** Data items **
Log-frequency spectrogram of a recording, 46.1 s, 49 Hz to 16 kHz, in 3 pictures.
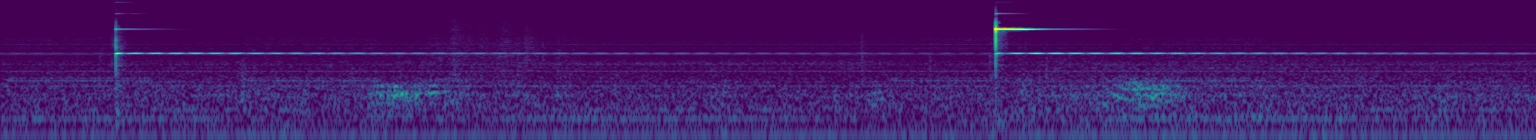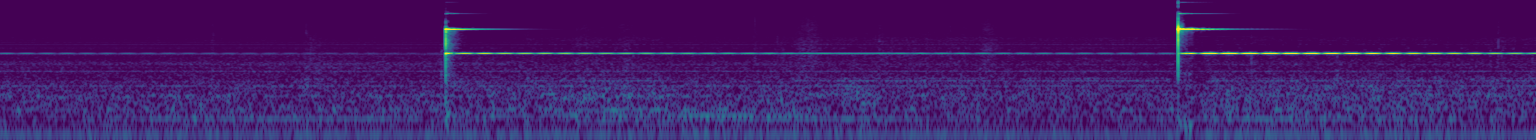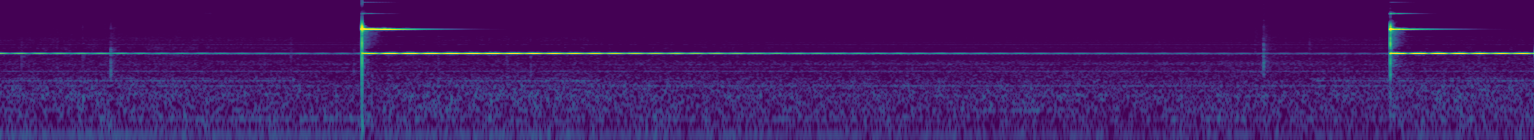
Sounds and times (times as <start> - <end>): Tuning fork: 0.0 - 46.0
Chime: 1.0 - 46.0.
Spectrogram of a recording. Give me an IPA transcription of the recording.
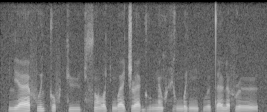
lʲ æː f ɯ lʲ k o f c yː c s õ lˠ o c ŋʷ æː c ɭ æ ɡʱ u ŋ æ̃ xʷ ç o ŋʷ e lʲ ŋʷ ɑ̃ kʷ øː t̪ æ ɳ æ f ɭ øː

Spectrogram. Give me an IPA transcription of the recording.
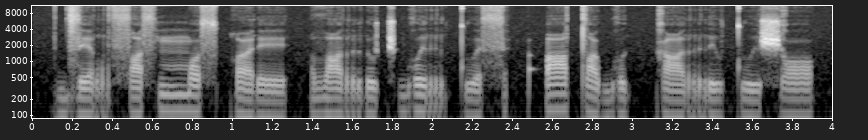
d͡z e˨ r sˤ e˨˦ s mː ɔ˦˨ s qʷ e˨ ɾ e˨ | ðˤ ɛ˨ r ɾ u˨ t͡ʃ ɡʷ i˦ r tʷ ɛ˨ s | ʔ ɑ˦ tˤ u˨ ɡʷ i˦ kː ɑ˨ r i˨ tʷ i˨ ʃ ɔ˦

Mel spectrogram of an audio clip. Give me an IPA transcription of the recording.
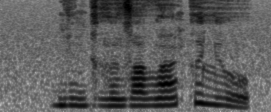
ɡ ĩ ɡʱ ə̃ z i ðˤ ã k ə lʲ o

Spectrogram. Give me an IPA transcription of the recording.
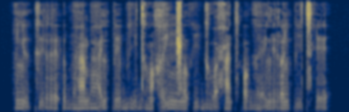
lʲ o̰ kʲ o̰ r ɘ ʔ ɘ bʱ ã bʱ a̰ lʲ p ḛ bʱ ḭ dʱ ɔ̃ χ ḭ lʲ ŋ͡ǁ o ʔ ḭ ɡʱ o̰ ħ ã t͡sʼ ɔ ɡʱ ɛ̰ lʲ r ɔ lʲ p ḭ t͡sʼ ḛ

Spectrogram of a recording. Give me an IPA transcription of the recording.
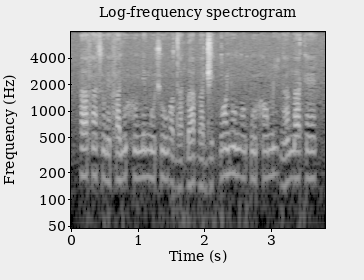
a˦ f ã˧ s ũ˨ ɾ ɛ̃˨ f a˧ j ũ˦ h ũ˧ n e˦ m ũ˧ ʃ ũ˧ w ɔ˨ d a˨ ɡ͡b a˧ b a˨ d͡ʒ e˧ ɡ͡b ɔ̃˦ j ũ˦ ɡ ɔ̃˧ k͡p ũ˧ h ɔ̃˦ m i˦˨ ɡ ã˨˦ m a˦ k ɛ̃˦

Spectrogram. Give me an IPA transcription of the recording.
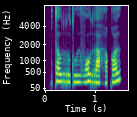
t ɐ u̯ r o tʷ ɨː v ɔ u̯ r a h ɘ qʷ ɨ

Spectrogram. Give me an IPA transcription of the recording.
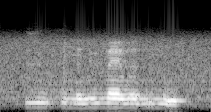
ɣ ʉ xʷ ɛ n ə l ʉ β æ β ɜ b u n u

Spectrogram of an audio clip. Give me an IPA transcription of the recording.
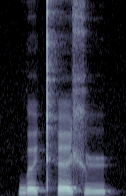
w ə ɪ̯ kʰ ɛ ʃ ʉ

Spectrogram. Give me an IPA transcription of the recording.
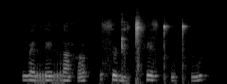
w ɛ˦˨ r e˧˥˧ r a˦˨ h ʌ˩˥ | s ɯ˦˨ ɖ ɯ˨ ǀʰ e˧˥˧ z t̪ʰ u˨ t̪ʰ ɯ˩˥

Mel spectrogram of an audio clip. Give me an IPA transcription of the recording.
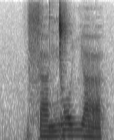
s a ŋ͡ǀ ɔ ʎ a

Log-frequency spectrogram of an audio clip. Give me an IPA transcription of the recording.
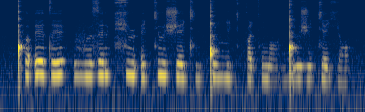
ǃʰ ə ʔ e t e | v ɨ z e ɾ ʉ c ɕ ʉ ʔ e c ɨ ʃ e cʰ i̤ ǃ ʉ ʎ ə c k ɑ c n ɑ̤ ɡ͡ǃ ɨ ʒ ɨ c e ç ɑ̤

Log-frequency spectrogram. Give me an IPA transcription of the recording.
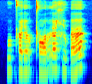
u t̪ʰ œ ɾʲ ɔ r tʰ ɔ r œ xʲ u ʔ ɜ

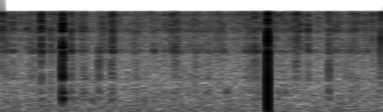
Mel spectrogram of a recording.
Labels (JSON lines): {"label": "ambient", "recorder": "HydroMoth"}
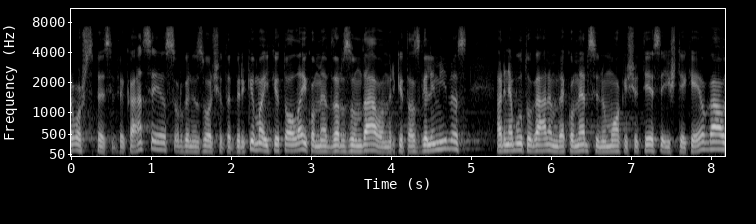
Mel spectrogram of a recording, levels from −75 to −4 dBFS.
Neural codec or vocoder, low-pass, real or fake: none; 7.2 kHz; real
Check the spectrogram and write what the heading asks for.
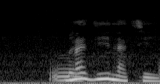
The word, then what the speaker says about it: مدينتي: مدينتي Madinati.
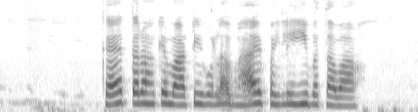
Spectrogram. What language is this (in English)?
Bhojpuri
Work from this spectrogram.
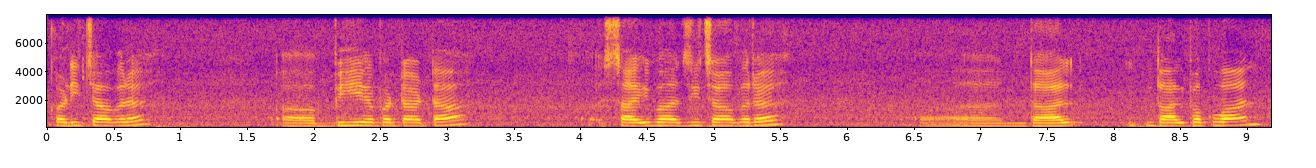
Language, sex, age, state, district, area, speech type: Sindhi, female, 30-45, Delhi, South Delhi, urban, spontaneous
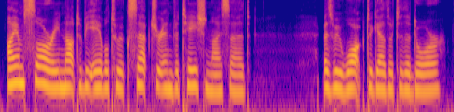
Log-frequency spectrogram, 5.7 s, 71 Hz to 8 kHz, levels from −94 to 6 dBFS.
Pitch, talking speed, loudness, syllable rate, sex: 195 Hz, 210 wpm, -17 LUFS, 6.4 syllables/s, female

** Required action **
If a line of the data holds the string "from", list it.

** Task answer **
Mel spectrogram of a recording, levels from −75 to −4 dBFS.
Work from this spectrogram.
Log-frequency spectrogram, 5.7 s, 71 Hz to 8 kHz, levels from −94 to 6 dBFS.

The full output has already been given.